PLoS ONE  2014;9(10):e108869.
The biochemistry of mussel adhesion has inspired the design of surface primers, adhesives, coatings and gels for technological applications. These mussel-inspired systems often focus on incorporating the amino acid 3,4-dihydroxyphenyl-L-alanine (Dopa) or a catecholic analog into a polymer. Unfortunately, effective use of Dopa is compromised by its susceptibility to auto-oxidation at neutral pH. Oxidation can lead to loss of adhesive function and undesired covalent cross-linking. Mussel foot protein 5 (Mfp-5), which contains ∼30 mole % Dopa, is a superb adhesive under reducing conditions but becomes nonadhesive after pH-induced oxidation. Here we report that the bidentate complexation of borate by Dopa to form a catecholato-boronate can be exploited to retard oxidation. Although exposure of Mfp-5 to neutral pH typically oxidizes Dopa, resulting in a>95% decrease in adhesion, inclusion of borate retards oxidation at the same pH. Remarkably, this Dopa-boronate complex dissociates upon contact with mica to allow for a reversible Dopa-mediated adhesion. The borate protection strategy allows for Dopa redox stability and maintained adhesive function in an otherwise oxidizing environment.
doi:10.1371/journal.pone.0108869
PMCID: PMC4193769  PMID: 25303409
2.  Adhesion of mussel foot proteins to different substrate surfaces 
Mussel foot proteins (mfps) have been investigated as a source of inspiration for the design of underwater coatings and adhesives. Recent analysis of various mfps by a surface forces apparatus (SFA) revealed that mfp-1 functions as a coating, whereas mfp-3 and mfp-5 resemble adhesive primers on mica surfaces. To further refine and elaborate the surface properties of mfps, the force–distance profiles of the interactions between thin mfp (i.e. mfp-1, mfp-3 or mfp-5) films and four different surface chemistries, namely mica, silicon dioxide, polymethylmethacrylate and polystyrene, were measured by an SFA. The results indicate that the adhesion was exquisitely dependent on the mfp tested, the substrate surface chemistry and the contact time. Such studies are essential for understanding the adhesive versatility of mfps and related/similar adhesion proteins, and for translating this versatility into a new generation of coatings and (including in vivo) adhesive materials.
doi:10.1098/rsif.2012.0759
PMCID: PMC3565691  PMID: 23173195
mussel foot proteins; coatings and adhesives; molecular interactions; surface forces; bioadhesion
3.  Adhesion of Mussel Foot Protein Mefp-5 to Mica: An Underwater Superglue† 

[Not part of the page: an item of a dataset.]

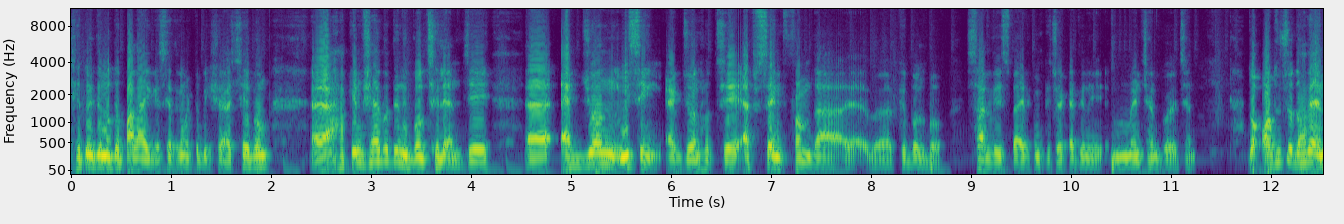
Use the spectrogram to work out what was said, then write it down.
সে তো ইতিমধ্যে পালাই গেছে, এরকম একটা বিষয় আছে। এবং হাকিম সাহেবও তিনি বলছিলেন যে একজন মিসিং একজন হচ্ছে অ্যাবসেন্ট ফ্রম দা কি বলব সার্ভিস বা এরকম কিছু একটা তিনি মেনশন করেছেন। তো অথচ ধরেন,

Biochemistry  2012;51(33):6511-6518.
Mussels have a remarkable ability to attach their holdfast, or byssus, opportunistically to a variety of substrata that are wet, saline, corroded, and/or fouled by biofilms. Mytilus edulis foot protein-5 (Mefp-5) is one of several proteins in the byssal adhesive plaque of the mussel M. edulis. The high content of 3,4 dihydroxyphenylalanine (Dopa) (~30 mol%) and its localization near the plaque-substrate interface have often prompted speculation that Mefp-5 plays a key role in adhesion. Using the surface forces apparatus, we show that on mica surfaces Mefp-5 achieves an adhesion energy approaching Ead = ~− 14 mJ/m2. This exceeds the adhesion energy of another interfacial protein, Mefp-3, by a factor of 4–5 and is greater than the adhesion between highly oriented monolayers of biotin and streptavidin. The adhesion to mica is notable for its dependence on Dopa, which is most stable under reducing conditions and acidic pH. Mefp-5 also exhibits strong protein-protein interactions with itself as well as with Mefp-3 from M. edulis.

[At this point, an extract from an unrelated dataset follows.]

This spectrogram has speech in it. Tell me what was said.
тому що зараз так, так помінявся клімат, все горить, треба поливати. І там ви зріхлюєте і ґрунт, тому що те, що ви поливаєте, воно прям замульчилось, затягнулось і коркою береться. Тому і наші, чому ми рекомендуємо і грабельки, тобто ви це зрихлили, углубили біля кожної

doi:10.1021/bi3002538
PMCID: PMC3428132  PMID: 22873939
4.  Mussel protein adhesion depends on thiol-mediated redox modulation 
Nature chemical biology  2011;7(9):588-590.
Mussel adhesion is mediated by foot proteins (mfp) rich in a catecholic amino acid, 3, 4-dihydroxyphenylalanine (dopa), capable of forming strong bidentate interactions with a variety of surfaces. A facile tendency toward auto-oxidation, however, often renders dopa unreliable for adhesion. Mussels limit dopa oxidation during adhesive plaque formation by imposing an acidic, reducing regime based on thiol-rich mfp-6, which restores dopa by coupling the oxidation of thiols to dopaquinone reduction.
doi:10.1038/nchembio.630
PMCID: PMC3158268  PMID: 21804534

Results 1-5 (5)